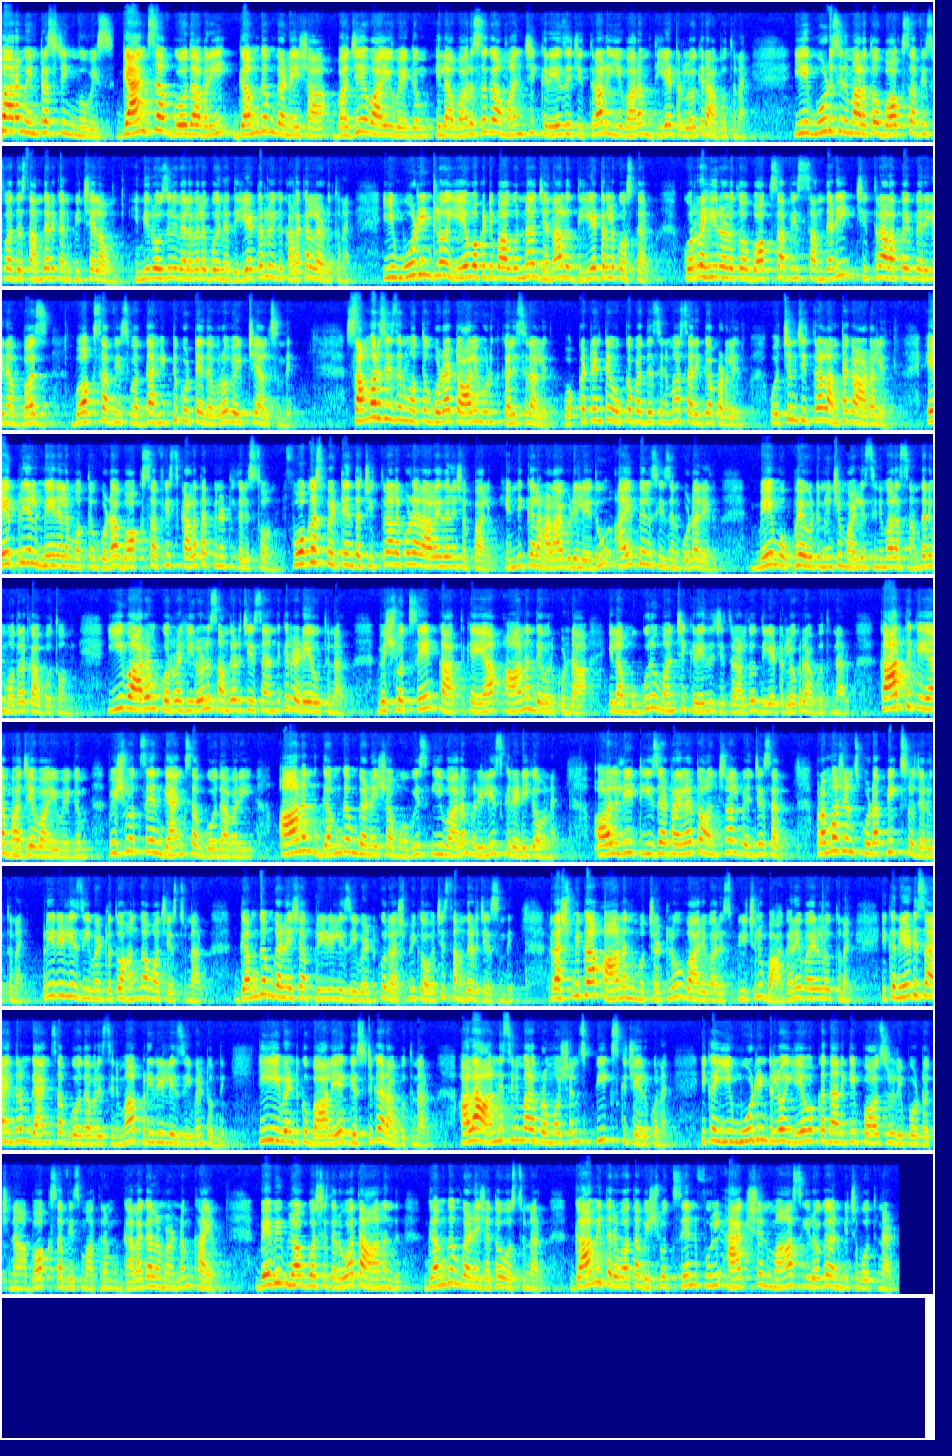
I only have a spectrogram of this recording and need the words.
వారం interesting movies gangs of Godavari Gam Gam Ganesha Bhaje Vayu Vegam ఇలా వరుసగా మంచి క్రేజీ చిత్రాలు ఈ వారం థియేటర్లోకి రాబోతున్నాయి. ఈ మూడు సినిమాలతో బాక్స్ ఆఫీస్ వద్ద సందడి కనిపించేలా ఉంది. ఇన్ని రోజులు వెలవెలబోయిన థియేటర్లు ఇక కళకళలాడుతున్నాయి. ఈ మూడింట్లో ఏ ఒకటి బాగున్నా జనాలు థియేటర్లకు వస్తారు. కుర్ర హీరోలతో బాక్స్ ఆఫీస్ సందడి చిత్రాలపై పెరిగిన బజ్ బాక్స్ ఆఫీస్ వద్ద హిట్ కొట్టేదెవరో వెయిట్ చేయాల్సిందే. సమ్మర్ సీజన్ మొత్తం కూడా టాలీవుడ్కి కలిసి రాలేదు. ఒక్కటంటే ఒక్క పెద్ద సినిమా సరిగ్గా పడలేదు. వచ్చిన చిత్రాలు అంతగా ఆడలేదు. ఏప్రిల్ మే నెల మొత్తం కూడా బాక్స్ ఆఫీస్ కళ తప్పినట్లు తెలుస్తోంది. ఫోకస్ పెట్టేంత చిత్రాలు కూడా రాలేదని చెప్పాలి. ఎన్నికల హడావిడి లేదు ఐపీఎల్ సీజన్ కూడా లేదు. మే ముప్పై ఒకటి నుంచి మళ్ళీ సినిమాల సందడి మొదలు కాబోతోంది. ఈ వారం కుర్ర హీరోలు సందడి చేసేందుకు రెడీ అవుతున్నారు. విశ్వక్ సేన్ కార్తికేయ ఆనంద్ ఎవరకుండా ఇలా ముగ్గురు మంచి క్రేజీ చిత్రాలతో థియేటర్లోకి రాబోతున్నారు. Kartikeya Bhaje Vayu Vegam Vishwak Sen gangs of Godavari Anand Gam Gam Ganesha movies ఈ వారం రిలీజ్కి రెడీగా ఉన్నాయి. ఆల్రెడీ టీజర్ ట్రైలర్తో అంచనాలు పెంచేశారు. ప్రమోషన్స్ కూడా పీక్స్లో జరుగుతున్నాయి. ప్రీ రిలీజ్ ఈవెంట్లతో హంగామా చేస్తున్నారు. గమ్గమ్ గణేష ప్రీ రిలీజ్ ఈవెంట్కు రష్మిక వచ్చి సందడి చేసింది. రష్మిక ఆనంద్ ముచ్చట్లు వారి వారి స్పీచ్లు బాగానే వైరల్ అవుతున్నాయి. ఇక నేటి సాయంత్రం gangs of Godavari cinema pre release event ఉంది. ఈ ఈవెంట్కు బాలయ్య గెస్ట్గా రాబోతున్నారు. అలా అన్ని సినిమాల ప్రమోషన్స్ పీక్స్కి చేరుకున్నాయి. ఇక ఈ మూడింటిలో ఏ ఒక్కదానికి పాజిటివ్ రిపోర్ట్ వచ్చినా బాక్స్ ఆఫీస్ మాత్రం గలగలమనడం ఖాయం. బేబీ బ్లాక్ బస్టర్ తర్వాత ఆనంద్ గమ్గమ్ గమ్ గణేషతో వస్తున్నారు. గామి తర్వాత Vishwak Sen full action mass హీరోగా కనిపించబోతున్నాడు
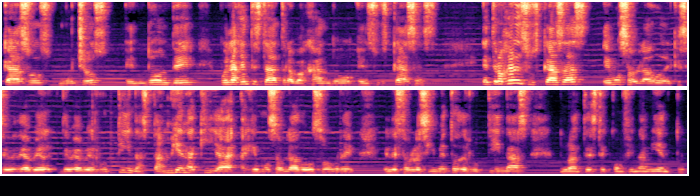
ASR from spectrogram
casos, muchos, en donde pues, la gente está trabajando en sus casas. En trabajar en sus casas hemos hablado de que se debe haber, debe haber rutinas. También aquí ya hemos hablado sobre el establecimiento de rutinas durante este confinamiento.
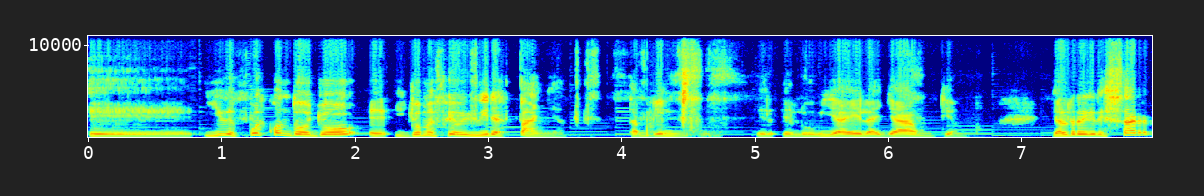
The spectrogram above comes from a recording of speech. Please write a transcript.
Eh, y después cuando yo, eh, yo me fui a vivir a España, también eh, lo vi a él allá un tiempo. Y al regresar,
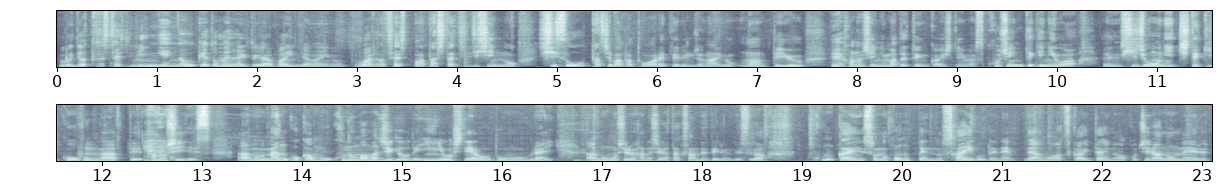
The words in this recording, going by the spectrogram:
私たち人間が受け止めないとやばいんじゃないの？私私たち自身の思想、立場が問われてるんじゃないの？なんていう、えー、話にまで展開しています。個人的には、えー、非常に知的興奮があって楽しいです。あの、何個かもうこのまま授業で引用してやろうと思うぐらい、あの、面白い話がたくさん出てるんですが、今回その本編の最後でね、あの、扱いたいのはこちらのメール、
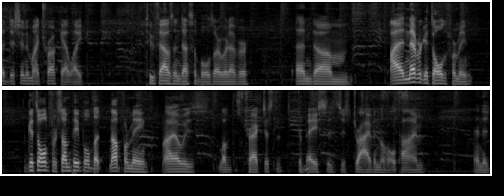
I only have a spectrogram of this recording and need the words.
edition in my truck at like 2,000 decibels or whatever, and um, I never gets old for me. It gets old for some people, but not for me. I always love this track. Just the, the bass is just driving the whole time, and it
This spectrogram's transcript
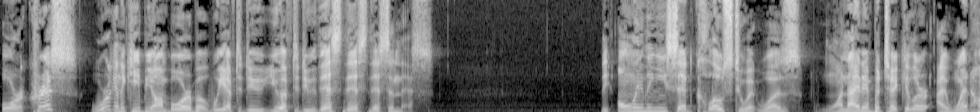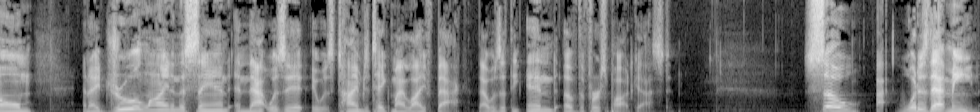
Or, "Chris, we're going to keep you on board, but we have to do you have to do this, this, this and this." The only thing he said close to it was one night in particular, I went home and I drew a line in the sand, and that was it. It was time to take my life back. That was at the end of the first podcast. So, what does that mean?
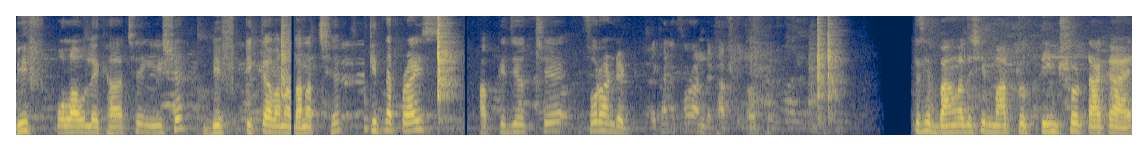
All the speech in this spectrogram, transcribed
বিফ পোলাও লেখা আছে ইংলিশে বিফ টিক্কা বানা বানাচ্ছে। কিতনা প্রাইস হাফ কেজি হচ্ছে ফোর হান্ড্রেড এখানে ফোর হান্ড্রেড হাফ করতেছি বাংলাদেশি মাত্র তিনশো টাকায়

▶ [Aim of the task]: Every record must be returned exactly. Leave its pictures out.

▶ [Written response]:
I only have a spectrogram of this recording and need the words.
వారం interesting movies gangs of Godavari Gam Gam Ganesha Bhaje Vayu Vegam ఇలా వరుసగా మంచి క్రేజీ చిత్రాలు ఈ వారం థియేటర్లోకి రాబోతున్నాయి. ఈ మూడు సినిమాలతో బాక్స్ ఆఫీస్ వద్ద సందడి కనిపించేలా ఉంది. ఇన్ని రోజులు వెలవెలబోయిన థియేటర్లు ఇక కళకళలాడుతున్నాయి. ఈ మూడింట్లో ఏ ఒకటి బాగున్నా జనాలు థియేటర్లకు వస్తారు. కుర్ర హీరోలతో బాక్స్ ఆఫీస్ సందడి చిత్రాలపై పెరిగిన బజ్ బాక్స్ ఆఫీస్ వద్ద హిట్ కొట్టేదెవరో వెయిట్ చేయాల్సిందే. సమ్మర్ సీజన్ మొత్తం కూడా టాలీవుడ్కి కలిసి రాలేదు. ఒక్కటంటే ఒక్క పెద్ద సినిమా సరిగ్గా పడలేదు. వచ్చిన చిత్రాలు అంతగా ఆడలేదు. ఏప్రిల్ మే నెల మొత్తం కూడా బాక్స్ ఆఫీస్ కళ తప్పినట్లు తెలుస్తోంది. ఫోకస్ పెట్టేంత చిత్రాలు కూడా రాలేదని చెప్పాలి. ఎన్నికల హడావిడి లేదు ఐపీఎల్ సీజన్ కూడా లేదు. మే ముప్పై ఒకటి నుంచి మళ్ళీ సినిమాల సందడి మొదలు కాబోతోంది. ఈ వారం కుర్ర హీరోలు సందడి చేసేందుకు రెడీ అవుతున్నారు. విశ్వక్ సేన్ కార్తికేయ ఆనంద్ ఎవరకుండా ఇలా ముగ్గురు మంచి క్రేజీ చిత్రాలతో థియేటర్లోకి రాబోతున్నారు. Kartikeya Bhaje Vayu Vegam Vishwak Sen gangs of Godavari Anand Gam Gam Ganesha movies ఈ వారం రిలీజ్కి రెడీగా ఉన్నాయి. ఆల్రెడీ టీజర్ ట్రైలర్తో అంచనాలు పెంచేశారు. ప్రమోషన్స్ కూడా పీక్స్లో జరుగుతున్నాయి. ప్రీ రిలీజ్ ఈవెంట్లతో హంగామా చేస్తున్నారు. గమ్గమ్ గణేష ప్రీ రిలీజ్ ఈవెంట్కు రష్మిక వచ్చి సందడి చేసింది. రష్మిక ఆనంద్ ముచ్చట్లు వారి వారి స్పీచ్లు బాగానే వైరల్ అవుతున్నాయి. ఇక నేటి సాయంత్రం gangs of Godavari cinema pre release event ఉంది. ఈ ఈవెంట్కు బాలయ్య గెస్ట్గా రాబోతున్నారు. అలా అన్ని సినిమాల ప్రమోషన్స్ పీక్స్కి చేరుకున్నాయి. ఇక ఈ మూడింటిలో ఏ ఒక్కదానికి పాజిటివ్ రిపోర్ట్ వచ్చినా బాక్స్ ఆఫీస్ మాత్రం గలగలమనడం ఖాయం. బేబీ బ్లాక్ బస్టర్ తర్వాత ఆనంద్ గమ్గమ్ గమ్ గణేషతో వస్తున్నారు. గామి తర్వాత Vishwak Sen full action mass హీరోగా కనిపించబోతున్నాడు
ASR from spectrogram
casos, muchos, en donde pues, la gente está trabajando en sus casas. En trabajar en sus casas hemos hablado de que se debe haber, debe haber rutinas. También aquí ya hemos hablado sobre el establecimiento de rutinas durante este confinamiento.
The spectrogram above comes from a recording of speech. Please write a transcript.
Eh, y después cuando yo, eh, yo me fui a vivir a España, también eh, lo vi a él allá un tiempo. Y al regresar,
The words in this recording, going by the spectrogram:
私たち人間が受け止めないとやばいんじゃないの？私私たち自身の思想、立場が問われてるんじゃないの？なんていう、えー、話にまで展開しています。個人的には、えー、非常に知的興奮があって楽しいです。あの、何個かもうこのまま授業で引用してやろうと思うぐらい、あの、面白い話がたくさん出てるんですが、今回その本編の最後でね、あの、扱いたいのはこちらのメール、
I only have a spectrogram of this recording and need the words.
edition in my truck at like 2,000 decibels or whatever, and um, I never gets old for me. It gets old for some people, but not for me. I always love this track. Just the, the bass is just driving the whole time, and it
This spectrogram's transcript
Or, "Chris, we're going to keep you on board, but we have to do you have to do this, this, this and this." The only thing he said close to it was one night in particular, I went home and I drew a line in the sand, and that was it. It was time to take my life back. That was at the end of the first podcast. So, what does that mean?
All the speech in this spectrogram, transcribed
বিফ পোলাও লেখা আছে ইংলিশে বিফ টিক্কা বানা বানাচ্ছে। কিতনা প্রাইস হাফ কেজি হচ্ছে ফোর হান্ড্রেড এখানে ফোর হান্ড্রেড হাফ করতেছি বাংলাদেশি মাত্র তিনশো টাকায়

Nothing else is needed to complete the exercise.